Extracted data entries:
▬▬▬

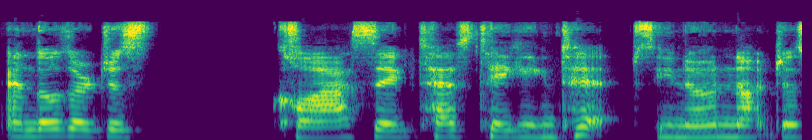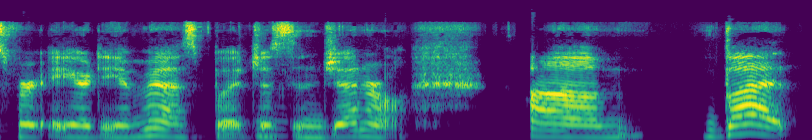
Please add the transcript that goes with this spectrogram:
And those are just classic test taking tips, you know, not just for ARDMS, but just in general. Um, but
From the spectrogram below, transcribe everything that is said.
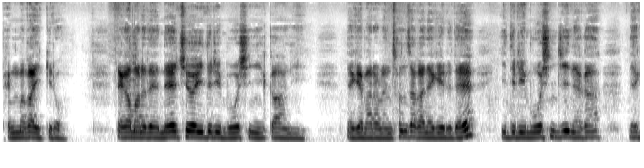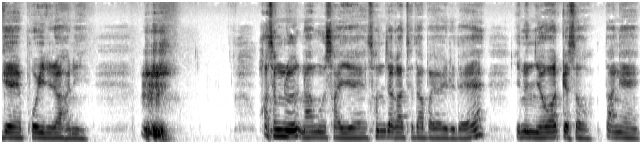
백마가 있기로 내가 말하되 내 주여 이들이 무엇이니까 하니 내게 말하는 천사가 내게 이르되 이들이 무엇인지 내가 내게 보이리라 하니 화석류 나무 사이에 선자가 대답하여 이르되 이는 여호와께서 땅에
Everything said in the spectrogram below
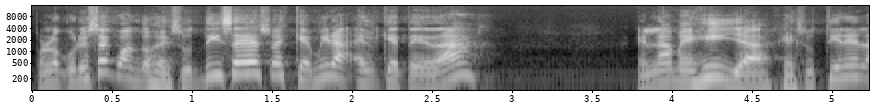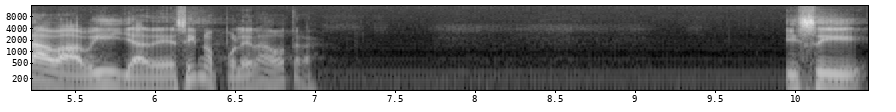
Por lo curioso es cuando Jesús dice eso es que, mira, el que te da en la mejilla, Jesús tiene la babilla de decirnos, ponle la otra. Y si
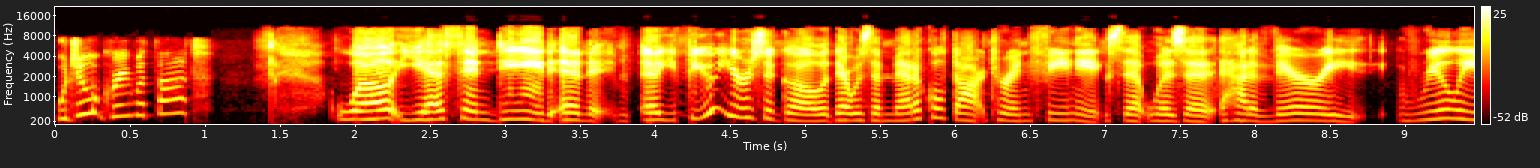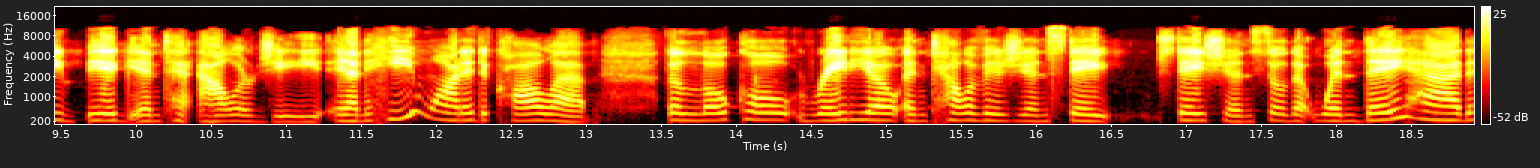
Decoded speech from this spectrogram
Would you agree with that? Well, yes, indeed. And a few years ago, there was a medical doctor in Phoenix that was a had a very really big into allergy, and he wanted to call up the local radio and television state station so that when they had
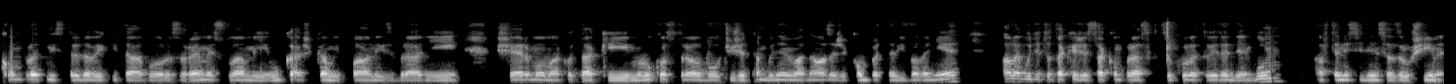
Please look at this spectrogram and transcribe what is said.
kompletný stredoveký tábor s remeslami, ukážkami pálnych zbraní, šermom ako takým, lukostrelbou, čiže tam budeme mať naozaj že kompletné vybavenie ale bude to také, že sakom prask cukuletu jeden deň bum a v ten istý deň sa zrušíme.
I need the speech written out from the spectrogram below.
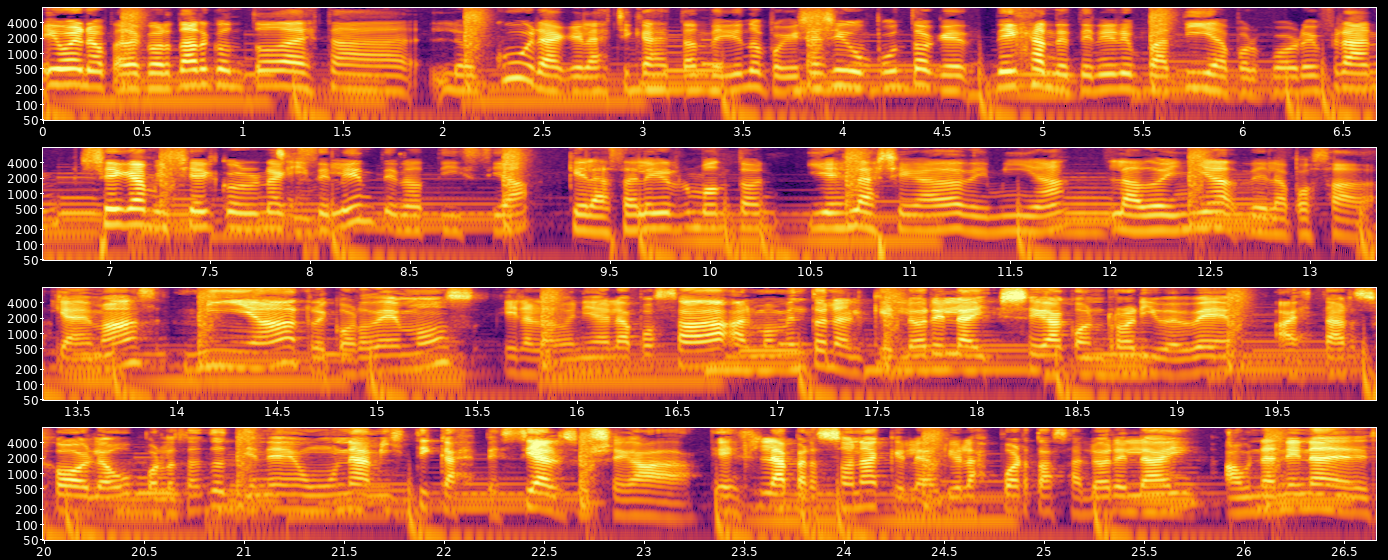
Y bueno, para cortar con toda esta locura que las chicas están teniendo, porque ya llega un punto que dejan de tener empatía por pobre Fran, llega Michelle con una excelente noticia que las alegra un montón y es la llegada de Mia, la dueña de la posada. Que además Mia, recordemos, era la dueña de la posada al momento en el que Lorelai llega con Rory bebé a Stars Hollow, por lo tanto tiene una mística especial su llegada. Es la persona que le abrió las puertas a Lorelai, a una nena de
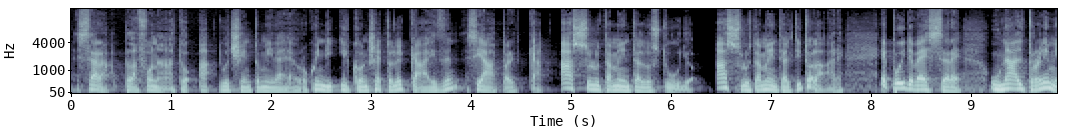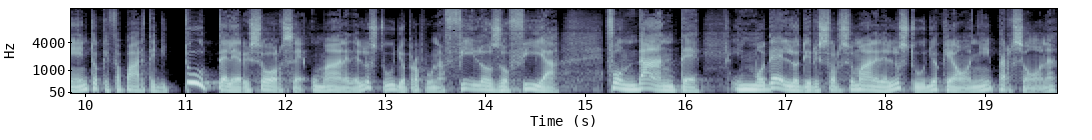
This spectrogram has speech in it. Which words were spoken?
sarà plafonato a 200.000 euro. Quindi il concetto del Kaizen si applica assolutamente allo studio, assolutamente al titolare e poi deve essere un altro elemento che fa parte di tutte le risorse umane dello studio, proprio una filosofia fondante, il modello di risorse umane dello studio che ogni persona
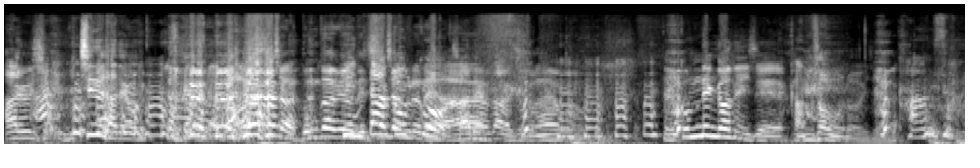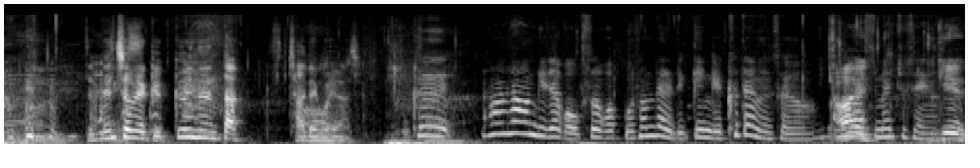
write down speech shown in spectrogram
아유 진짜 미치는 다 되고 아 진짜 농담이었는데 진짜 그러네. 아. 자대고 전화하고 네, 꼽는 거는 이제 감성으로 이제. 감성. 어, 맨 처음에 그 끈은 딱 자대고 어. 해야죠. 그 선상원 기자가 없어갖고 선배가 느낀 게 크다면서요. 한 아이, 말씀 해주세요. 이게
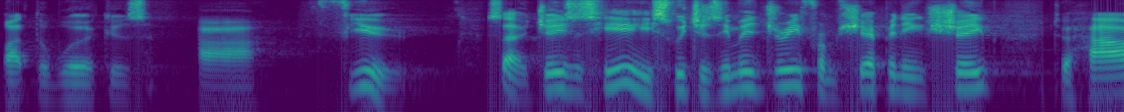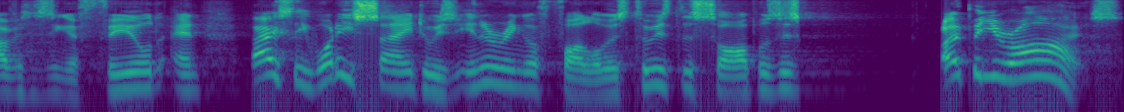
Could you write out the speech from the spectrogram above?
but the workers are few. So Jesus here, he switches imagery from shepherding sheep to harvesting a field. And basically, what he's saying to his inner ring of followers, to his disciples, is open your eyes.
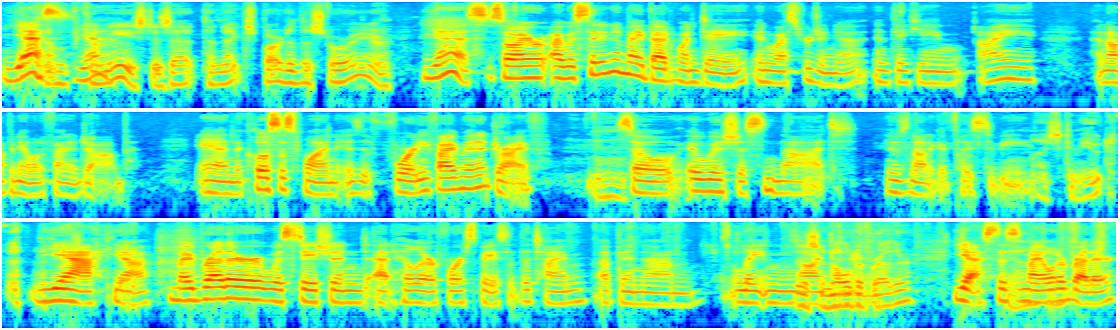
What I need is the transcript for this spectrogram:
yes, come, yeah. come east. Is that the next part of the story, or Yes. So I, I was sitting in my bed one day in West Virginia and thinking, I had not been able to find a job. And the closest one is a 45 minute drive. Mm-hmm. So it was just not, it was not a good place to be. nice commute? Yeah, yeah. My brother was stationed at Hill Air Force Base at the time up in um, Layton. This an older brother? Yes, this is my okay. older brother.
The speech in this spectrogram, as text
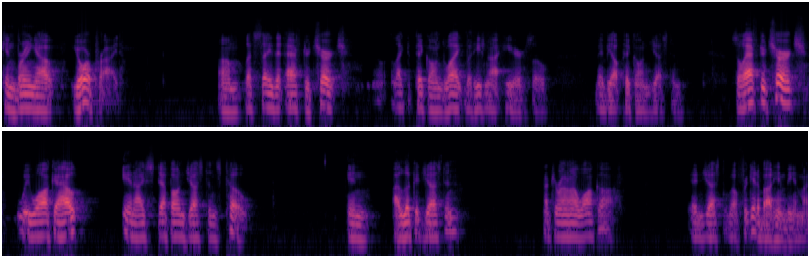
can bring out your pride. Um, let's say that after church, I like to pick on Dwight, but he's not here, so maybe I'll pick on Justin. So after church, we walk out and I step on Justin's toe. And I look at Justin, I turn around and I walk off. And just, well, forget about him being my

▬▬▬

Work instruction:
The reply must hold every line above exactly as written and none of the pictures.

Finished exercise:
Please add the transcript that goes with this spectrogram:
And those are just classic test taking tips, you know, not just for ARDMS, but just in general. Um, but
From the spectrogram below, transcribe everything that is said.
백마가 있기로 내가 말하되 내 주여 이들이 무엇이니까 하니 내게 말하는 천사가 내게 이르되 이들이 무엇인지 내가 내게 보이리라 하니 화석류 나무 사이에 선자가 대답하여 이르되 이는 여호와께서 땅에
Everything said in the spectrogram below
Por lo curioso es cuando Jesús dice eso es que, mira, el que te da en la mejilla, Jesús tiene la babilla de decirnos, ponle la otra. Y si
Decoded speech from this spectrogram
Would you agree with that? Well, yes, indeed. And a few years ago, there was a medical doctor in Phoenix that was a had a very really big into allergy, and he wanted to call up the local radio and television state station so that when they had
Please look at this spectrogram and transcribe what is said.
kompletný stredoveký tábor s remeslami, ukážkami pálnych zbraní, šermom ako takým, lukostrelbou, čiže tam budeme mať naozaj že kompletné vybavenie ale bude to také, že sakom prask cukuletu jeden deň bum a v ten istý deň sa zrušíme.
I need the speech written out from the spectrogram below.
Y bueno, para cortar con toda esta locura que las chicas están teniendo, porque ya llega un punto que dejan de tener empatía por pobre Fran, llega Michelle con una excelente noticia que las alegra un montón y es la llegada de Mia, la dueña de la posada. Que además Mia, recordemos, era la dueña de la posada al momento en el que Lorelai llega con Rory bebé a Stars Hollow, por lo tanto tiene una mística especial su llegada. Es la persona que le abrió las puertas a Lorelai, a una nena de
This spectrogram has speech in it. Which words were spoken?
sarà plafonato a 200.000 euro. Quindi il concetto del Kaizen si applica assolutamente allo studio, assolutamente al titolare e poi deve essere un altro elemento che fa parte di tutte le risorse umane dello studio, proprio una filosofia fondante, il modello di risorse umane dello studio che ogni persona
write down speech shown in spectrogram
아유 진짜 미치는 다 되고 아 진짜 농담이었는데 진짜 그러네. 아. 자대고 전화하고 네, 꼽는 거는 이제 감성으로 이제. 감성. 어, 맨 처음에 그 끈은 딱 자대고 어. 해야죠. 그 선상원 기자가 없어갖고 선배가 느낀 게 크다면서요. 한 아이, 말씀 해주세요. 이게
Could you write out the speech from the spectrogram above?
but the workers are few. So Jesus here, he switches imagery from shepherding sheep to harvesting a field. And basically, what he's saying to his inner ring of followers, to his disciples, is open your eyes.
What I need is the transcript for this spectrogram:
yes, come, yeah. come east. Is that the next part of the story, or Yes. So I, I was sitting in my bed one day in West Virginia and thinking, I had not been able to find a job. And the closest one is a 45 minute drive. Mm-hmm. So it was just not, it was not a good place to be. nice commute? Yeah, yeah. My brother was stationed at Hill Air Force Base at the time up in um, Layton. This an older brother? Yes, this is my okay. older brother.
The speech in this spectrogram, as text
can bring out your pride. Um, let's say that after church, I like to pick on Dwight, but he's not here, so maybe I'll pick on Justin. So after church, we walk out and I step on Justin's toe. And I look at Justin, I turn around and I walk off. And just, well, forget about him being my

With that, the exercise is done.